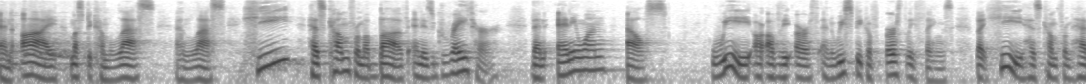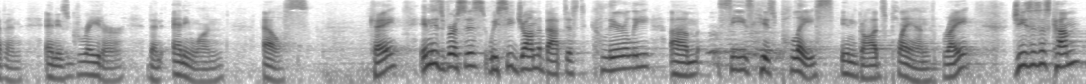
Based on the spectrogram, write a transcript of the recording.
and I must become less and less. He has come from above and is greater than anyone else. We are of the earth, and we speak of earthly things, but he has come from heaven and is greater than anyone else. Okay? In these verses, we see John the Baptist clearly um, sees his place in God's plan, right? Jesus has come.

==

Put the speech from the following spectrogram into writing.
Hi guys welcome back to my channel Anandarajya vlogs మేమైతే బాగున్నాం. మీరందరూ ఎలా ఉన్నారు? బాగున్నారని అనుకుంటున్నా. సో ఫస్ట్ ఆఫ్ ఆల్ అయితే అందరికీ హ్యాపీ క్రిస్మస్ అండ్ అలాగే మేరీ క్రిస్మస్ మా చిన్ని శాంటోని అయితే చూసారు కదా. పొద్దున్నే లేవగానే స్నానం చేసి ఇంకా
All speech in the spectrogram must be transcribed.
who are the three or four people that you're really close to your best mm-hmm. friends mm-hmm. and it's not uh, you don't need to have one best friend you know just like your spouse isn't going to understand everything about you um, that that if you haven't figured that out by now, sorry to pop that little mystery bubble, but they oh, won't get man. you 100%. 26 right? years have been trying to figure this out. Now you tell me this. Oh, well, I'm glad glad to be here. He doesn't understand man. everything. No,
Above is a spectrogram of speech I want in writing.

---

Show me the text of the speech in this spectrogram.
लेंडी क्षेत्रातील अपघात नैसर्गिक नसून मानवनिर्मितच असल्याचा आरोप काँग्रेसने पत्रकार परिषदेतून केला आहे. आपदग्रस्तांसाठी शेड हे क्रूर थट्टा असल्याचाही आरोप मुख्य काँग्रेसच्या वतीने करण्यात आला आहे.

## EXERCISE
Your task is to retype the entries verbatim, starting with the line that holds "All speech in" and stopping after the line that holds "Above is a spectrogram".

## EXERCISE RESPONSE
All speech in the spectrogram must be transcribed.
who are the three or four people that you're really close to your best mm-hmm. friends mm-hmm. and it's not uh, you don't need to have one best friend you know just like your spouse isn't going to understand everything about you um, that that if you haven't figured that out by now, sorry to pop that little mystery bubble, but they oh, won't get man. you 100%. 26 right? years have been trying to figure this out. Now you tell me this. Oh, well, I'm glad glad to be here. He doesn't understand man. everything. No,
Above is a spectrogram of speech I want in writing.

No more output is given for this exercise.